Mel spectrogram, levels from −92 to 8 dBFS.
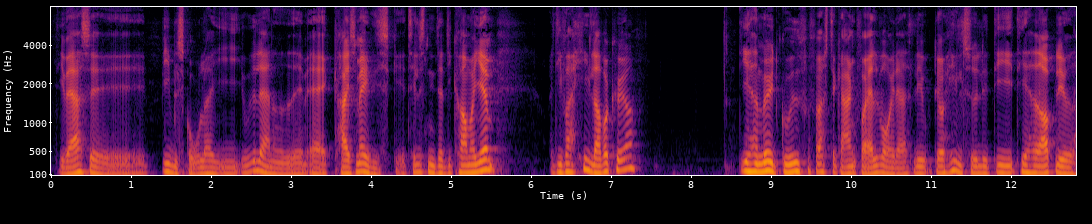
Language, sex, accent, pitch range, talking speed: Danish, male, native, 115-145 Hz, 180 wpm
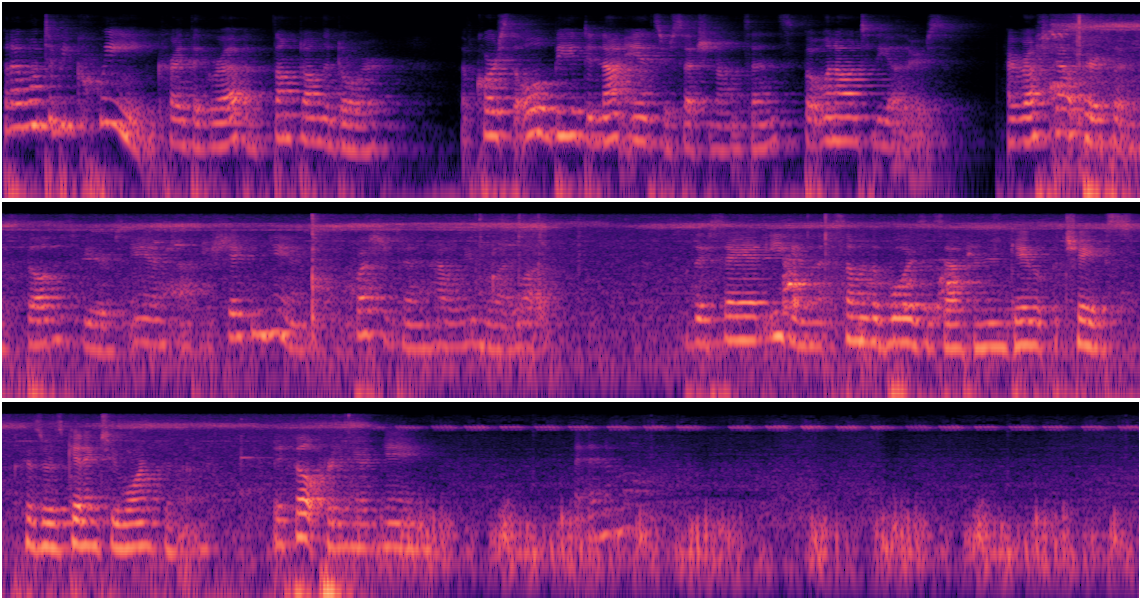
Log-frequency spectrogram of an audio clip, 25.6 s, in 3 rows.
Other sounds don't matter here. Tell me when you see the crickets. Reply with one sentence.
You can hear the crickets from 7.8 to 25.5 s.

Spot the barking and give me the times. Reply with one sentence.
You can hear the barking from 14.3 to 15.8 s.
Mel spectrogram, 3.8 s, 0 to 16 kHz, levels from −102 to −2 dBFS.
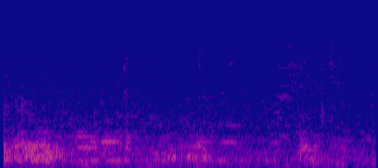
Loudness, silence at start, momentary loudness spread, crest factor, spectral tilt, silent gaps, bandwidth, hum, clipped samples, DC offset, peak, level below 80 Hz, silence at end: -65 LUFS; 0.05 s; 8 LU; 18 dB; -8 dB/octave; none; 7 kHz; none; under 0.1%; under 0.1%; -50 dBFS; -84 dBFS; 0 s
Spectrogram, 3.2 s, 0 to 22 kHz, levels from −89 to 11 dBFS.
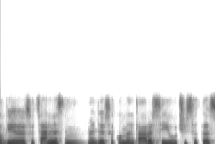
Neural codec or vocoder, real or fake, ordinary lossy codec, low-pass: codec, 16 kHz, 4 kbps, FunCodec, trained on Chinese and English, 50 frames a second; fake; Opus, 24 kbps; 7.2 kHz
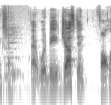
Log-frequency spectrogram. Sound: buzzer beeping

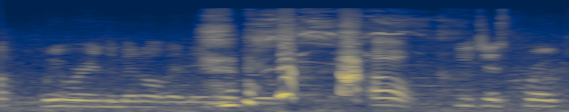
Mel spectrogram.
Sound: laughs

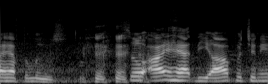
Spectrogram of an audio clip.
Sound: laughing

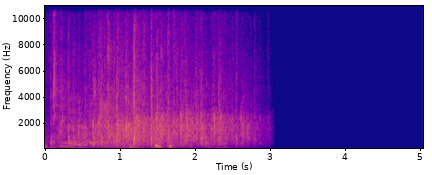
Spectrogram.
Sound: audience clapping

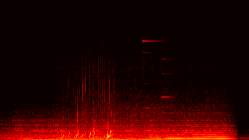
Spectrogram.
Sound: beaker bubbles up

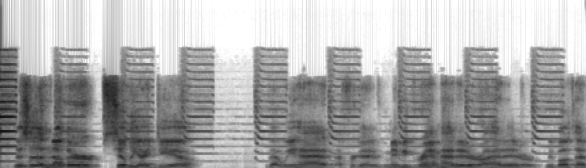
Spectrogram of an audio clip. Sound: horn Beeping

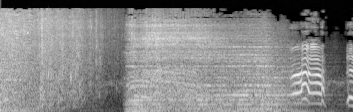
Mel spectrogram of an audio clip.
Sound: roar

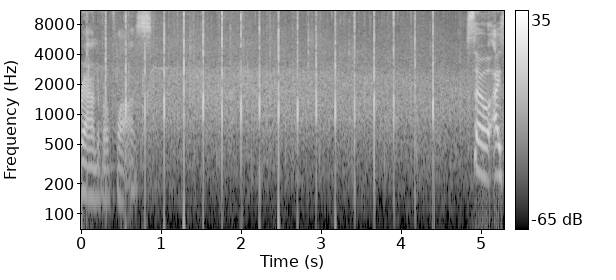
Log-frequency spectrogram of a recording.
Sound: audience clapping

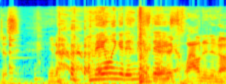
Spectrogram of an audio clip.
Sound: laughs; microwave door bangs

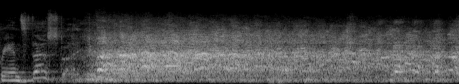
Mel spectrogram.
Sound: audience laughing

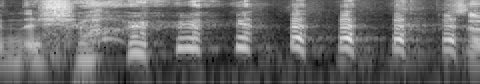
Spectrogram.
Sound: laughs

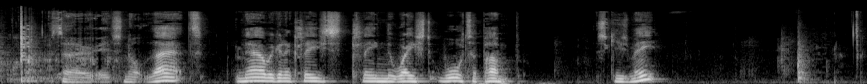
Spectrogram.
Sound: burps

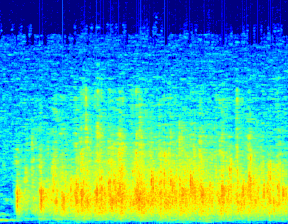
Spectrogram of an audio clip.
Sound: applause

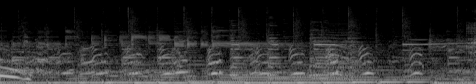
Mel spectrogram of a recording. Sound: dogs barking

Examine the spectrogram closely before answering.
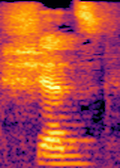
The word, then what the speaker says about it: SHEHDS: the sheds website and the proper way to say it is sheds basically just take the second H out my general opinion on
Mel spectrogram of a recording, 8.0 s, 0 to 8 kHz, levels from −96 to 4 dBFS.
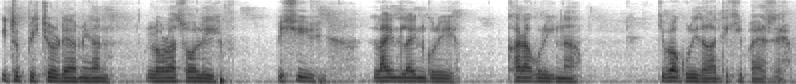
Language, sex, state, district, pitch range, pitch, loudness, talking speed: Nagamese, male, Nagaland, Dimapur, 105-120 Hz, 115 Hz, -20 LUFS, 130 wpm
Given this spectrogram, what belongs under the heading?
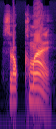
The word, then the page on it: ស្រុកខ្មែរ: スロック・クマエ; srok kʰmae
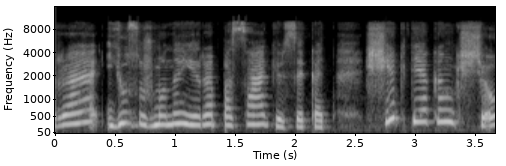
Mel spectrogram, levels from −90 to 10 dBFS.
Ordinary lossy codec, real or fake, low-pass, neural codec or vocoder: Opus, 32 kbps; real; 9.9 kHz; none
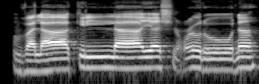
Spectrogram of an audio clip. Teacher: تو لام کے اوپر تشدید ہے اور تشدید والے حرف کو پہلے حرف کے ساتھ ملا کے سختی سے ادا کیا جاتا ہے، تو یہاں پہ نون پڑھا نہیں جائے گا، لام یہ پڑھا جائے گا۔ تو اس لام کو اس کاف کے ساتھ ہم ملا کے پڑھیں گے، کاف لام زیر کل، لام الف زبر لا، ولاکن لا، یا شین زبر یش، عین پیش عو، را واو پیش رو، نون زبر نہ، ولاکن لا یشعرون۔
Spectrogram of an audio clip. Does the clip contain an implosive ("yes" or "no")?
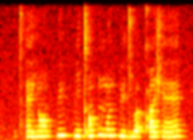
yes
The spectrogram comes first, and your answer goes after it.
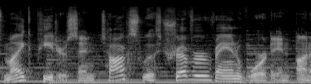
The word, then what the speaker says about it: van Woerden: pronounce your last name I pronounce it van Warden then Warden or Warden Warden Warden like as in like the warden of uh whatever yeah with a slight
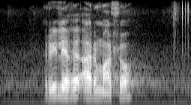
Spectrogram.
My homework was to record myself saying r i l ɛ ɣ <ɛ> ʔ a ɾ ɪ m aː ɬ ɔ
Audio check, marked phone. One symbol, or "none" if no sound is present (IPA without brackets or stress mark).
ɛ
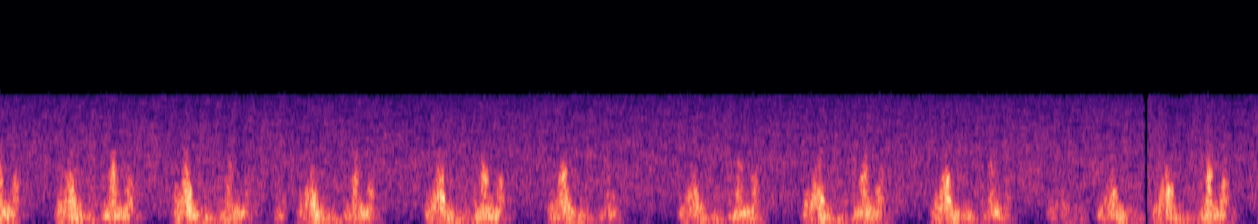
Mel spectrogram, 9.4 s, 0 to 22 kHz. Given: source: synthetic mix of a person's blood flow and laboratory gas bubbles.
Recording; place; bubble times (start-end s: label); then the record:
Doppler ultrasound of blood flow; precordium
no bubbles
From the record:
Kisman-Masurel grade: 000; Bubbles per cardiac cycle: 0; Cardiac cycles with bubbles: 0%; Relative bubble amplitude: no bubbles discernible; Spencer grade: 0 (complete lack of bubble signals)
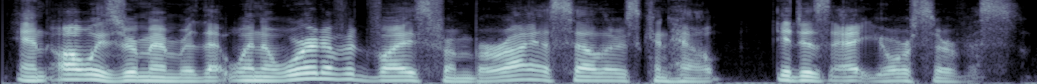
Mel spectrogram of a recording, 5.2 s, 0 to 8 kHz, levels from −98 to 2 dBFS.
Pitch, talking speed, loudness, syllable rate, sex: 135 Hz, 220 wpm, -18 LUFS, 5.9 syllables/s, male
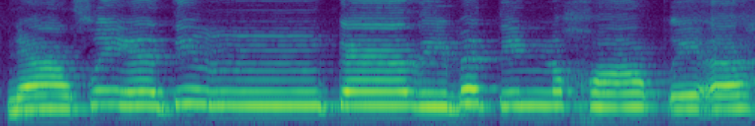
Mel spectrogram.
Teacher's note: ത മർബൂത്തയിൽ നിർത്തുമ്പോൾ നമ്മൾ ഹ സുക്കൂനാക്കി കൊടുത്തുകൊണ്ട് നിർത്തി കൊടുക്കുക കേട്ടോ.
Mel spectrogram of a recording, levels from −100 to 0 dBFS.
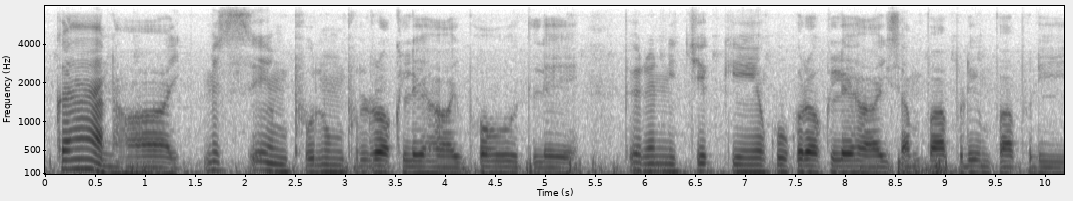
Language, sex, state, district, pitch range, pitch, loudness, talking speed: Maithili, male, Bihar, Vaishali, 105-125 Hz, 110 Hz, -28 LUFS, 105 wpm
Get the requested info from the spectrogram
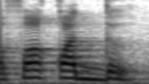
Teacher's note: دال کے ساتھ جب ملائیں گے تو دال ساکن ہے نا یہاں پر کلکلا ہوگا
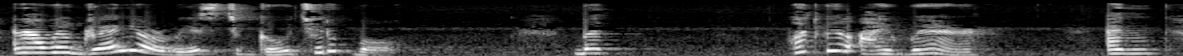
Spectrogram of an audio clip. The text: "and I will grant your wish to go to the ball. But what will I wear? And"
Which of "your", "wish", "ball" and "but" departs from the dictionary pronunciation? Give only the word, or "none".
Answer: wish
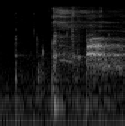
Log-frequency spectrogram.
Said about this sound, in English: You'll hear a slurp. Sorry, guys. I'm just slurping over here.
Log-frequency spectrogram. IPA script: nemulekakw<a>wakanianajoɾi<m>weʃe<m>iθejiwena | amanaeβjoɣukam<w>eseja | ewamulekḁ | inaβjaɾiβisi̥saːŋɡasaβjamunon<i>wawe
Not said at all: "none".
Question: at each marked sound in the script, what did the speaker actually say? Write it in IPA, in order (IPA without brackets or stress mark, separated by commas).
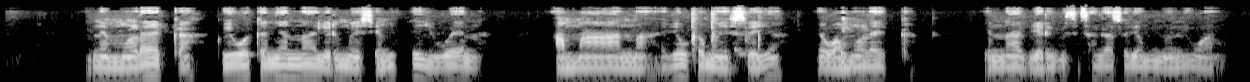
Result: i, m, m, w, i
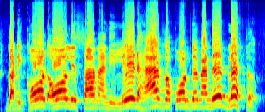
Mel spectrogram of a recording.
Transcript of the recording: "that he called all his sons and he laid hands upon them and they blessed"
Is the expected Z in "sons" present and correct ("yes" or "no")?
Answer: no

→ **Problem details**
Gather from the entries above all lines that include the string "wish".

→ **Exercise result**
Spectrogram of an audio clip. The text: "and I will grant your wish to go to the ball. But what will I wear? And"
Which of "your", "wish", "ball" and "but" departs from the dictionary pronunciation? Give only the word, or "none".
Answer: wish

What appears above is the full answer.